2. The gatekeepers that I speak of above are those who understand the movements and conduct of the users of the web. Currently, it is social portals and search engines that hold all of the cards in this instance. I can say this with authority because user profiling is the output of this information filtering and analysis. Who offers the most specific, targeted demographic and intuitive personalised marketing? Search engines like Google and social hubs like Facebook and the Yahoo! content network. These giants know us, and it is coming to the point (not by chance I can tell you) that they understand our patterns, and the patterns of users “like us”, to predict our future actions online, before we make them. Case in point, predictive search.
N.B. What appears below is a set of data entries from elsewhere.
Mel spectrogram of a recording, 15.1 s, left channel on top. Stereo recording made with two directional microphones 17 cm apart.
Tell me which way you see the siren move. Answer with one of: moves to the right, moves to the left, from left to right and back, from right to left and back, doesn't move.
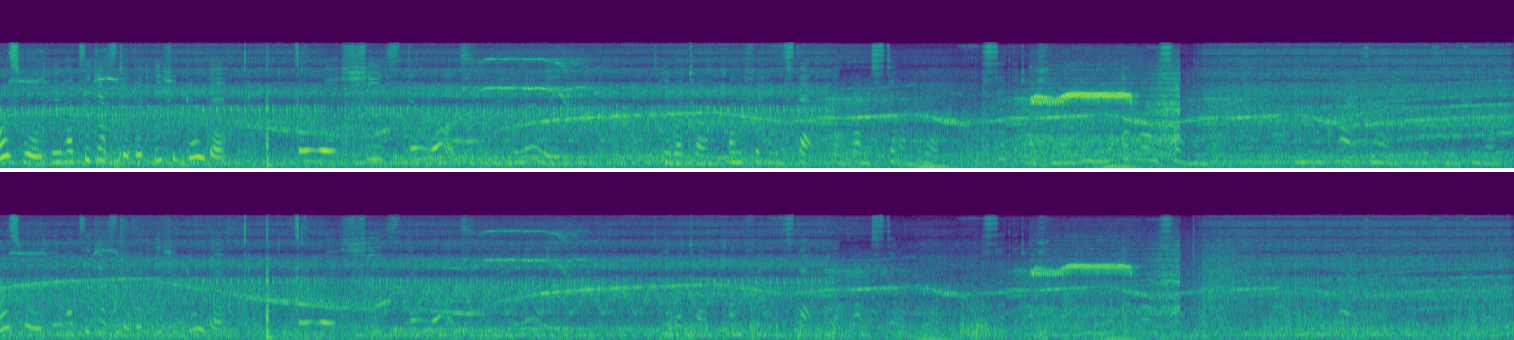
moves to the left.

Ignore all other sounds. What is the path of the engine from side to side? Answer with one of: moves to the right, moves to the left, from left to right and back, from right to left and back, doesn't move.
doesn't move.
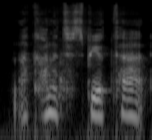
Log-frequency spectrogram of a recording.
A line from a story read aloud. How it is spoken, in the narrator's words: Stiles laughed softly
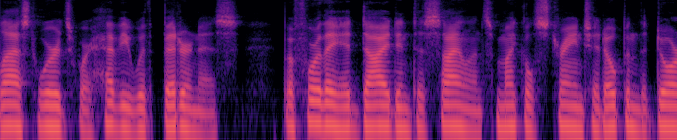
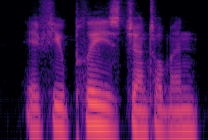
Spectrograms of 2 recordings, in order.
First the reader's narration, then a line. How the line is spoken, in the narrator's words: he said quietly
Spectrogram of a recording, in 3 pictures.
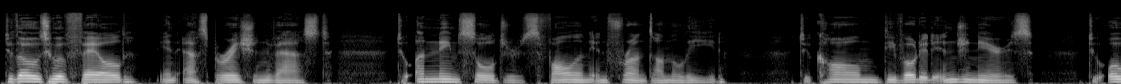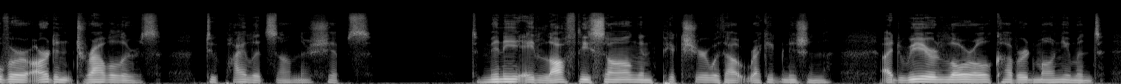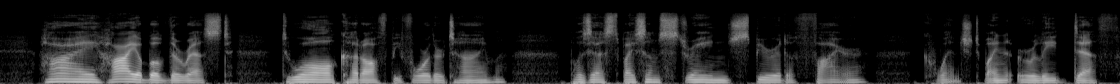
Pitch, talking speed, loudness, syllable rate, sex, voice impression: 100 Hz, 110 wpm, -23 LUFS, 3.8 syllables/s, male, masculine, adult-like, relaxed, weak, dark, halting, calm, slightly reassuring, wild, kind, modest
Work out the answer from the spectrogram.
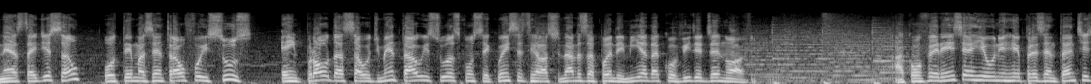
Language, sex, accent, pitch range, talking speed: Portuguese, male, Brazilian, 140-170 Hz, 130 wpm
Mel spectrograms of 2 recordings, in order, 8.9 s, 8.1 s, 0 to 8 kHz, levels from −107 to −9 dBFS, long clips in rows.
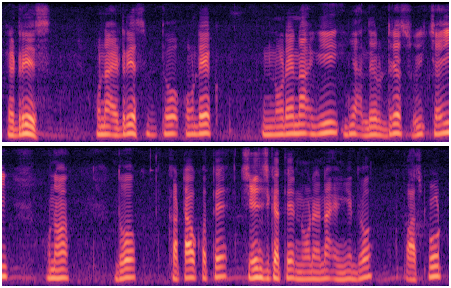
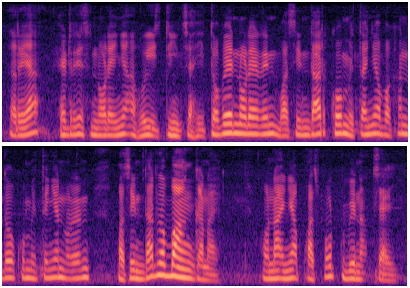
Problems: background sounds at intervals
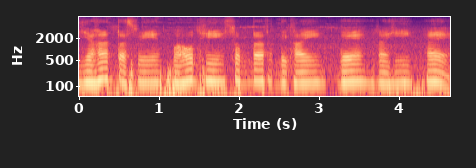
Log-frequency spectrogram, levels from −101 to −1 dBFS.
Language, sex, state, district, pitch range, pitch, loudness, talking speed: Hindi, female, Madhya Pradesh, Dhar, 125-135 Hz, 125 Hz, -15 LUFS, 115 wpm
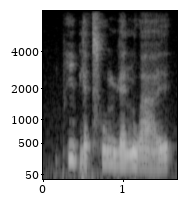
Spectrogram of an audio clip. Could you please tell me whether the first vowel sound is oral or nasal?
oral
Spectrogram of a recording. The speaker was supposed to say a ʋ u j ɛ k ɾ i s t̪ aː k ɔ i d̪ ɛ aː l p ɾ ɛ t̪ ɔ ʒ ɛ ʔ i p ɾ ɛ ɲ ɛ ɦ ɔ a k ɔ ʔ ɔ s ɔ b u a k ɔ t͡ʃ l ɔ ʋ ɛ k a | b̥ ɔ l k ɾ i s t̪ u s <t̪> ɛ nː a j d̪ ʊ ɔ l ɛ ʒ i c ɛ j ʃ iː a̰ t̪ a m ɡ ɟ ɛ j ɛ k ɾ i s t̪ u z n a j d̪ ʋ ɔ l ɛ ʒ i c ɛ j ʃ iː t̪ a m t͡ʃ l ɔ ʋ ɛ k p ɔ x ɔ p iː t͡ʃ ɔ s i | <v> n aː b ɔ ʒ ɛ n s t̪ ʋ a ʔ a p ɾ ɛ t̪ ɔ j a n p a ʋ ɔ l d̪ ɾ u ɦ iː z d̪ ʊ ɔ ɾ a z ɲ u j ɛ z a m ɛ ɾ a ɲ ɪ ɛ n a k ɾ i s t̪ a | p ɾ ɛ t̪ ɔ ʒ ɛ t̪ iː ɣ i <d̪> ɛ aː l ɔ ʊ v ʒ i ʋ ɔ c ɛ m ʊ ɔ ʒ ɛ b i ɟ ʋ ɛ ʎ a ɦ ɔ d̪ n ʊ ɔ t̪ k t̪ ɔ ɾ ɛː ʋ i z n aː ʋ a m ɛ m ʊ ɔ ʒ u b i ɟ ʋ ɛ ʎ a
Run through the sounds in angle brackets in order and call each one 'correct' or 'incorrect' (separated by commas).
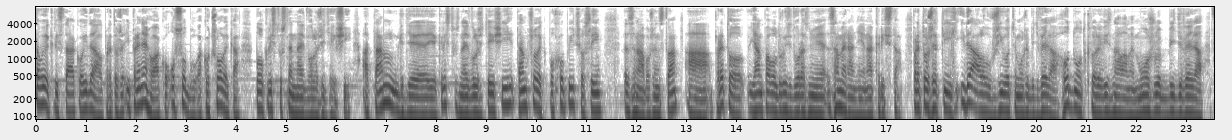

For every search and click that a user conducts, these engines receive feedback which better helps them calculate probabilities of others’ actions and of this users action in future. Armed as such, marketing can be persuasive and alarmingly accurate. Marketeers who side with this form of testing gain a competitive advantage. Access to analytics accounts is one example. Navigational paths and search query reports return an insight into your customers’ mind never before granted. Dissection reveals where users come from, what they originally came online to do, how they found the marketing element, how they interacted with it, and whether they came back for more months after initial contact. Keyword search volume has long been the pillar upon which search engine experts stood. It has been both their strength and their achilles’. I believe it is one of the principle reasons why search engine marketing continues to have a greyness associated to it. It is the intangible mixed with the exact that the lay-man cannot understand and will not stand for. Smugness was the trait-de-jour of techie know-it-alls. White is the new grey, and transparency is the holy grail. Not that I want to be see through, but the concept of an honest, and revealing client/agent relationship is gaining ground. Instead of holding the ace of spades up their sleeve, search engines are opening up search trending data to the public, with innovations such as Google Insight. It may not be even close to the whole picture, and often when drilled down to location and niche market, the data is far from telling, but the notion is applaudable. Good search marketing then will not be identifying where the truffles are and quietly trotting off to reap the harvest. The true test will not be to identify your market, align you message to it and optimise in the traditional manner. That will be assumed. It will be to live the message in the digital community, across the channels, and your success will be determined by the market response as tracked by analytics scripts. It’s much like the stock market. Sentiment will go a-long way, rather than a sneak preview to the financial accounts prior to publication.